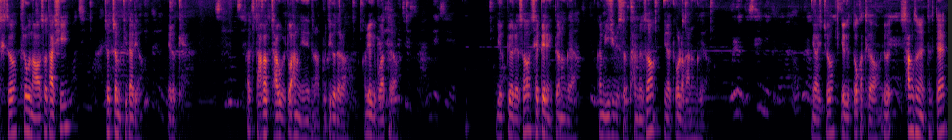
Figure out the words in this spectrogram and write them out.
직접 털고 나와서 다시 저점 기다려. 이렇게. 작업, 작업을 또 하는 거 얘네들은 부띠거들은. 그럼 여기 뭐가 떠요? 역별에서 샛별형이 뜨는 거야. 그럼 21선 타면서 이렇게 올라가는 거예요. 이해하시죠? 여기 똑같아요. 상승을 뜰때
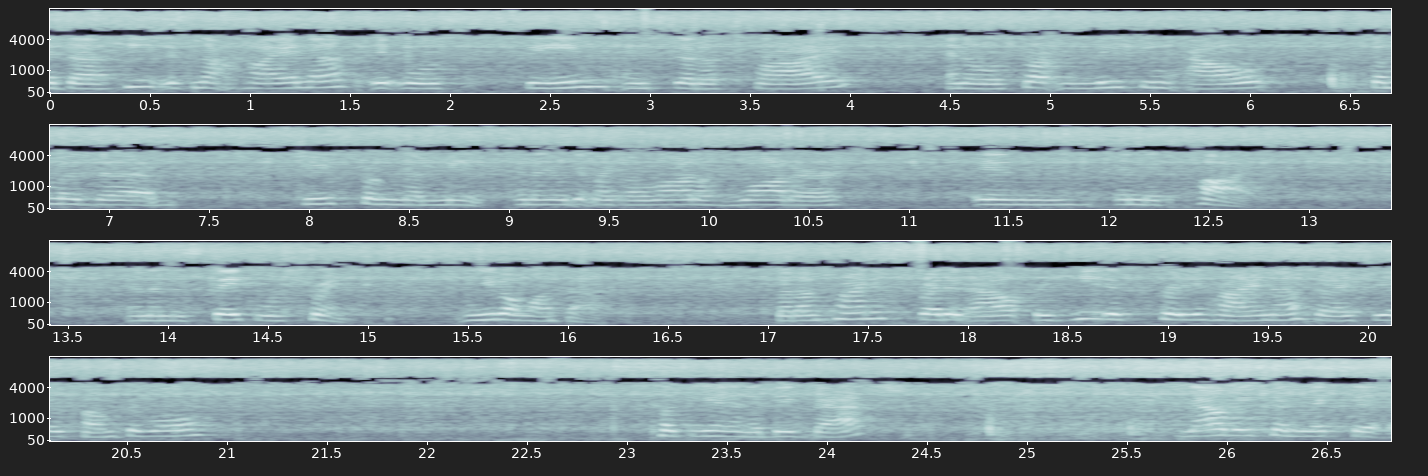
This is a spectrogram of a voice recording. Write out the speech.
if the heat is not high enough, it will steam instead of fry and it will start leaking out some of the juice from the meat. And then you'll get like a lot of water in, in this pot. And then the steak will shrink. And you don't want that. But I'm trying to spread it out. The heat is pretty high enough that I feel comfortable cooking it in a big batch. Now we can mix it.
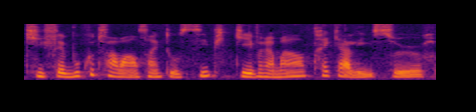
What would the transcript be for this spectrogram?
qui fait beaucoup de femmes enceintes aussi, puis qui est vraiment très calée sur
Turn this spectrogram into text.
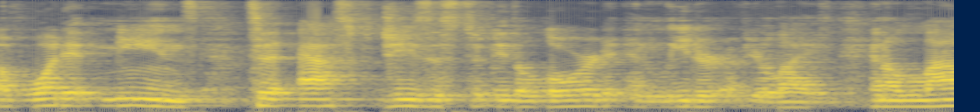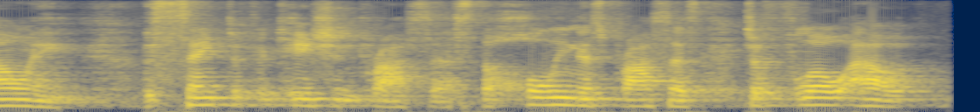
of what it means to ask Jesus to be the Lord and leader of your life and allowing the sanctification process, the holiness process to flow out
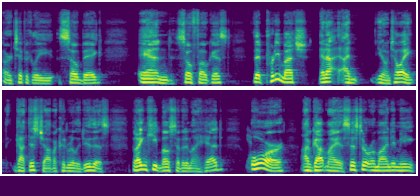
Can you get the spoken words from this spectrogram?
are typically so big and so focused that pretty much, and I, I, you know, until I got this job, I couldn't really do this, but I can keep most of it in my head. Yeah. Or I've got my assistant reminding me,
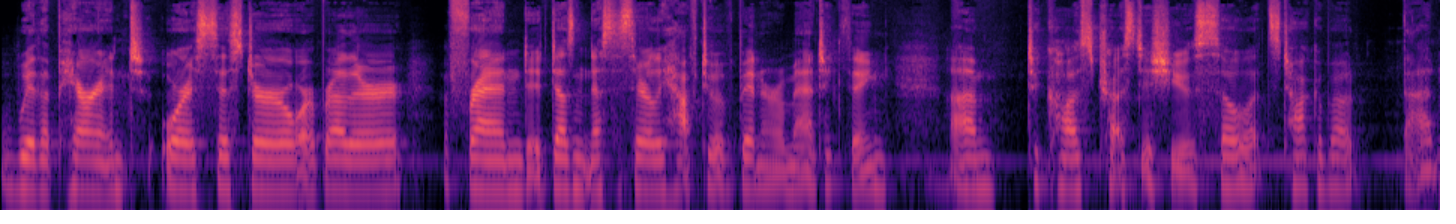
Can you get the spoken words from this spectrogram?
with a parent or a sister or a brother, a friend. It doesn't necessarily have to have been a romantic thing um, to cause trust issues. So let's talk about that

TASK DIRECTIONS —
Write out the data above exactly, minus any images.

RESULT OF THE EXERCISE —
Figure out the words in this spectrogram and write them out.
직접 털고 나와서 다시 저점 기다려. 이렇게. 작업, 작업을 또 하는 거 얘네들은 부띠거들은. 그럼 여기 뭐가 떠요? 역별에서 샛별형이 뜨는 거야. 그럼 21선 타면서 이렇게 올라가는 거예요. 이해하시죠? 여기 똑같아요. 상승을 뜰때
This is a spectrogram of a voice recording. Write out the speech.
if the heat is not high enough, it will steam instead of fry and it will start leaking out some of the juice from the meat. And then you'll get like a lot of water in, in this pot. And then the steak will shrink. And you don't want that. But I'm trying to spread it out. The heat is pretty high enough that I feel comfortable cooking it in a big batch. Now we can mix it.
What would the transcript be for this spectrogram?
qui fait beaucoup de femmes enceintes aussi, puis qui est vraiment très calée sur
Turn this spectrogram into text.
of what it means to ask Jesus to be the Lord and leader of your life and allowing the sanctification process, the holiness process to flow out
Can you get the spoken words from this spectrogram?
are typically so big and so focused that pretty much, and I, I, you know, until I got this job, I couldn't really do this, but I can keep most of it in my head. Yeah. Or I've got my assistant reminding me,
Can you get the spoken words from this spectrogram?
with a parent or a sister or a brother, a friend. It doesn't necessarily have to have been a romantic thing um, to cause trust issues. So let's talk about that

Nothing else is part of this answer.